It is that area that we know it as Kasongan until present time; a village in Kajen hamlet that is situated in low mountains with limestone soil. It takes 15-20 minutes drive from the city center. Kasongan village is the dwelling place of kundis, which means earthenware jugs and later refers to people who make any earthenware jug-like as kitchen tools and ornaments. “Beginning from our ancestor’s habit to knead clay that turns out not to break when it is united, and begin to make some functions for kid toys and kitchen tools. The habit was then descended to current generation,” said Giman, one of the workers in Loro Blonyo workshop.
Visiting Kasongan village, the tourists will be welcomed warmly by local inhabitants. They may have a look the showroom crowded with ceramic handicrafts. If they are interested in seeing the ceramics making, tourists can visit some ceramic galleries that produce the special handicrafts at site. The processes are material kneading, shaping, drying that takes 2-4 days and burning before finally being finished using wall paint or roof-tile paint. Working collectively, a gallery is usually a family business run from generation to the next generation. Even though ceramics making is now involving neighbors of surrounding dwelling place of the gallery owner, the family is still responsible for material selection and production monitoring.

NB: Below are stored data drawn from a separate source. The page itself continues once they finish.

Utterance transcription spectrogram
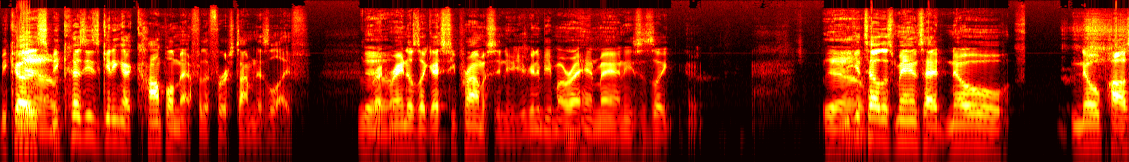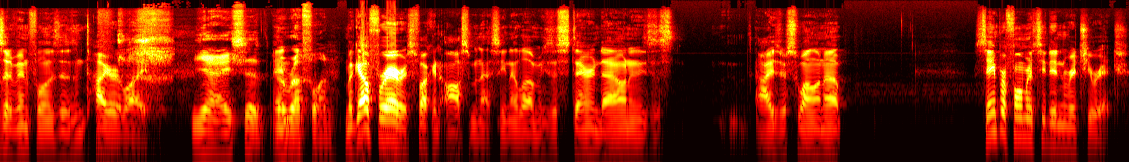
because Yeah. because he's getting a compliment for the first time in his life. yeah, Randall's like, I see promise in you. You're gonna be my right hand man. He's just like, yeah, you can tell this man's had no no positive influence his entire life. yeah, he's a, a rough one. Miguel Ferrer is fucking awesome in that scene. I love him. He's just staring down and he's just eyes are swelling up. Same performance he did in Richie Rich.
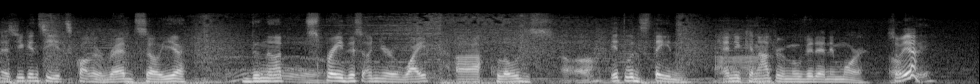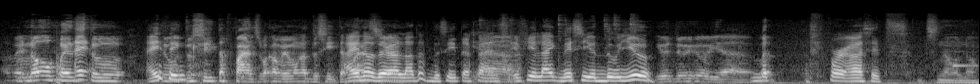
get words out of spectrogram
As you can see, it's color red. So yeah, do not Oh. spray this on your white uh, clothes. Oo. It would stain, and you Ah. cannot remove it anymore. So yeah, Okay, no offense I- to, I to think- Dusita fans. Baka may mga Dusita fans I know there are a lot of Dusita fans. Yeah. If you like this, you do you. You do you, yeah. But for us, it's It's no, no.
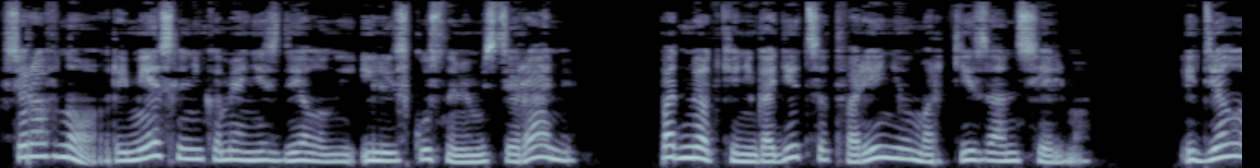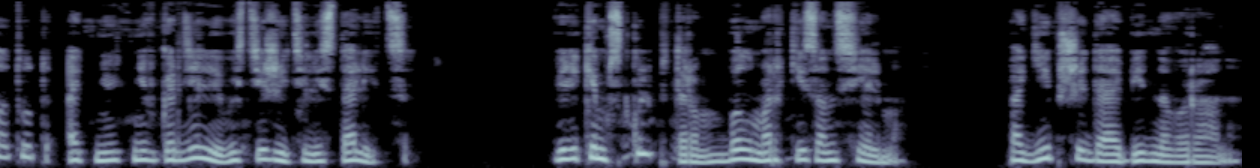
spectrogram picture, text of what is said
все равно ремесленниками они сделаны или искусными мастерами, подметке не годится творению маркиза Ансельма. И дело тут отнюдь не в горделивости жителей столицы. Великим скульптором был маркиз Ансельма, погибший до обидного рана.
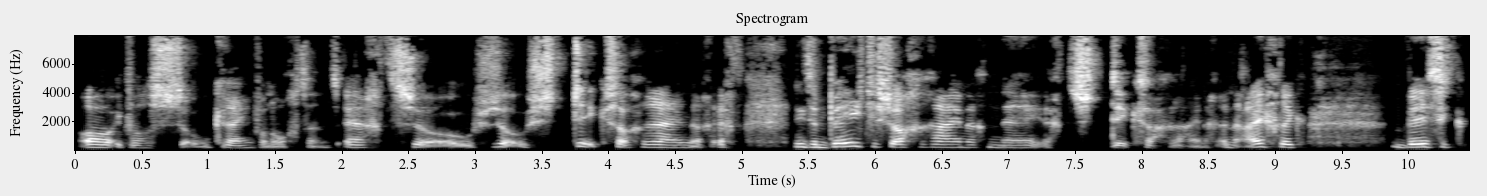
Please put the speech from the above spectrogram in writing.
Oh, ik was zo'n kreng vanochtend. Echt zo, zo stikzagrijnig. Echt niet een beetje zagrijnig. Nee, echt stikzagrijnig. En eigenlijk wees ik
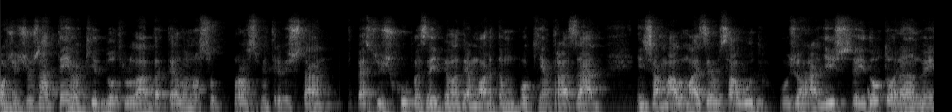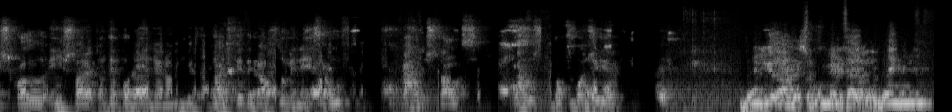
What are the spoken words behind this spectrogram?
Bom, gente, eu já tenho aqui do outro lado da tela o nosso próximo entrevistado. Peço desculpas aí pela demora, estamos um pouquinho atrasado em chamá-lo, mas eu saúdo o jornalista e doutorando em, escola, em História Contemporânea na Universidade Federal Fluminense, a UF, Carlos Stauts. Carlos Stauts, bom dia. Bom dia, Anderson. Como é que está? Tudo bem?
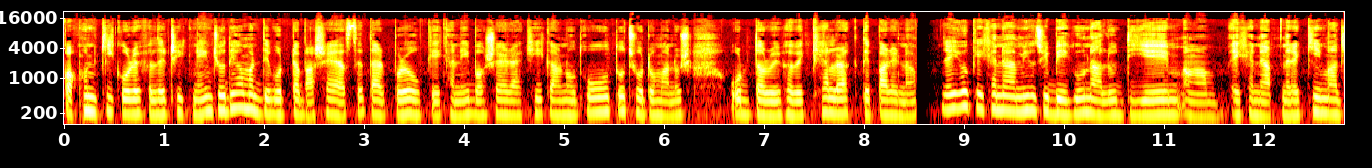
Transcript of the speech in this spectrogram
কখন কি করে ফেলে ঠিক নেই। যদিও আমার দেবরটা বাসায় আছে তারপরে ওকে এখানেই বসায় রাখি। কারণ ও তো ছোট মানুষ, ওর তার ওইভাবে খেয়াল রাখতে পারে যাই হোক, এখানে আমি হচ্ছে বেগুন, আলু দিয়ে এখানে আপনারা কি মাছ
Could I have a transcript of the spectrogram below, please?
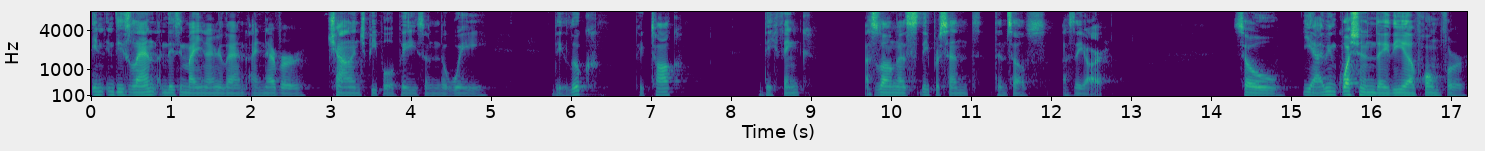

5) BOROBUDUR TEMPLE: An Architectural Masterpiece of 9th Century
Standing long before Angkor Wat in Cambodia and the great cathedrals in Europe, Borobudur Temple has stood gallantly in the land of Java. The building called by UNESCO as the most magnificent and the largest monument and stupa complex in the world is visited by pilgrims in the mid-ninth century until the beginning of the 11th century. Buddhist people who want to get enlightened were flocking from India, Cambodia, Tibet, and China. Not only magnificent and large, Borobudur Temple wall panels are filled with 2672 sculptured reliefs which if arranged in row, it will reach a length of 6 km! It is praised as the largest and the most complete Buddha reliefs ensemble in the world, unmatched in artistic value.
6) PRAMBANAN TEMPLE: The Most Beautiful Hindu Temple in the World
Prambanan temple is extraordinarily beautiful building constructed in the tenth century during the reigns of two kings namely Rakai Pikatan and Rakai Balitung. Soaring up to 47 meters (5 meters higher than Borobudur temple), the foundation of this temple has fulfilled the desire of the founder to show Hindu triumph in Java Island. This temple is located 17 kilometers from the city center, among an area that now functions as beautiful park. There is a legend that Javanese people always tell about this temple. As the story tells, there was a man named Bandung Bondowoso who loved Roro Jonggrang. To refuse his love, Jonggrang asked Bondowoso to make her a temple with 1,000 statues only in one-night time. The request was nearly fulfilled when Jonggrang asked the villagers to pound rice and to set a fire in order to look like morning had broken. Feeling to be cheated, Bondowoso who only completed 999 statues cursed Jonggrang to be the thousandth statue.